If you’re not an experienced forester or looking to cut down a lot of large, tough trees, you should start with a smaller felling axe. Small is relative, of course – a 32-inch axe is still large and hefty, of course, compared to a trail axe or hatchet – but it’ll be easier for you to use in the bush or the woods. If you’re looking to fell, say, 18-inch pine trees, a heavy, 36-inch felling axe would be a bit overkill. So take into account your needs and what you’re going to use the axe for, and make an informed decision. I actually use a 28-inch Hults Bruk Kalix, and it serves me just fine in most situations. It has a sharp bite and it’s light and short enough that carrying it around and using it for limbing a tree after felling it is easy enough and not too tiring. If I’d be limbing a tree in addition to felling it with a 36-inch Council Tool Dayton pattern feller, for example, I’d be exhausted at the end.
To sum up – unless you’re sure that you need a heavy-duty felling axe for tough jobs, I recommend starting with something lighter, yet of a high quality – such as the Ochsenkopf Universal Forestry axe or even the 28-inch Hults Bruk Kalix felling axe.
How to use a felling axe
Swinging an axe to get the most force with the least amount of effort and risk of injury is an art and science in itself. An experienced lumberjack or forester has their technique down, and will be able to chop trees for hours longer than an inexperienced axe user with bad form – and come out of it without a painful back, too. My guide to using an axe has a more in-depth explanation, but these are the main points to remember and practice when using a felling axe:
- Lateral swings: Some people think that lumberjacks felled trees with powerful horizontal swings. That’s wrong. Lateral swings come down from over your shoulder to make 45-degree cuts (the face cut and the back cut.)
- Stand so that the tree is “past your front” – never stand with your feet on either “side” of a tree.
- If you do lean over when following through with the swings, try to keep your back straight – it’ll thank you later, by not aching.
- You can put more force into each swing by dropping into your knees slightly with each swing, turning your hips, and slightly pulling them (or your butt, however you want to think of it) backwards. It takes a bit of practice, and you shouldn’t overthink it, but it does help.
- Make a 45-degree face cut on the side that the tree is leaning in (if any), and then another 45-degree back cut on the opposite side about an inch or two higher than the face cut. That’ll create what’s known as a “hinge” and will hopefully lead to a nice, clean break and a safe fall.

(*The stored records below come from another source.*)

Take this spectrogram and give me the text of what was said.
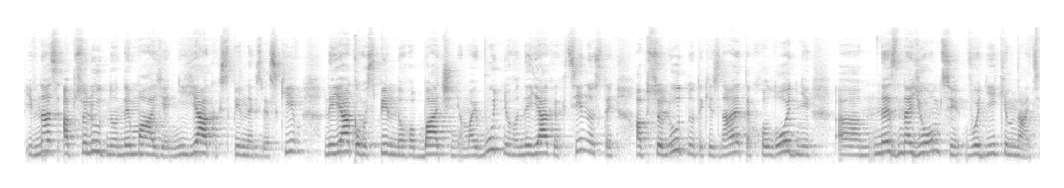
і в нас абсолютно немає ніяких спільних зв'язків, ніякого спільного бачення майбутнього, ніяких цінностей, абсолютно такі, знаєте, холодні е, незнайомці в одній кімнаті.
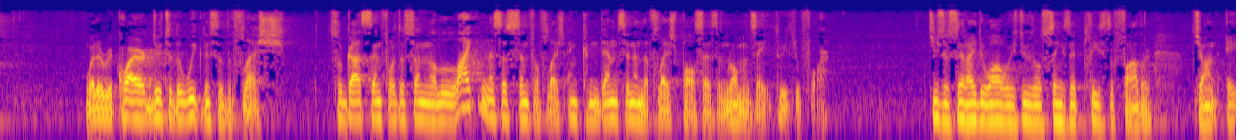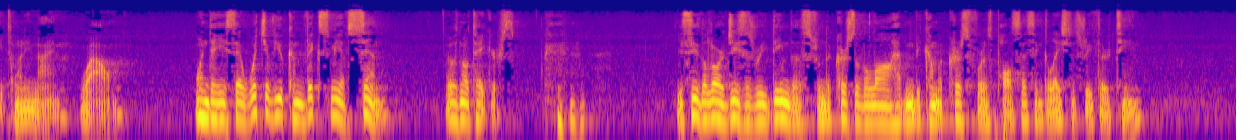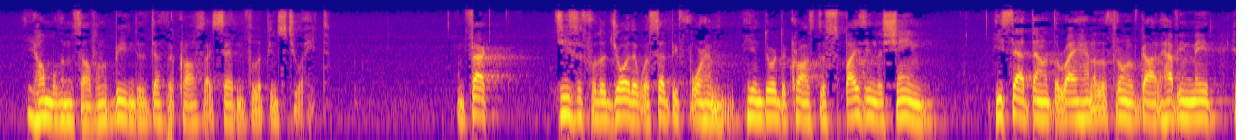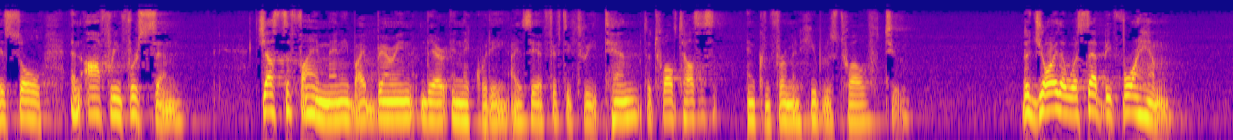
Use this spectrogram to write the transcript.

The following is a great, easy-to-follow video about safe and proper tree-felling technique. Take the time to watch it if you’re unfamiliar with tree-felling – it’ll save you a bunch of time and trouble!
That’s about it. If you read the whole thing – wow, congrats and thanks for your patience! In any case may you choose the best axe for your tree-felling needs. Hopefully this article helps (or helped) you decide. Thanks for reading! –Michael C.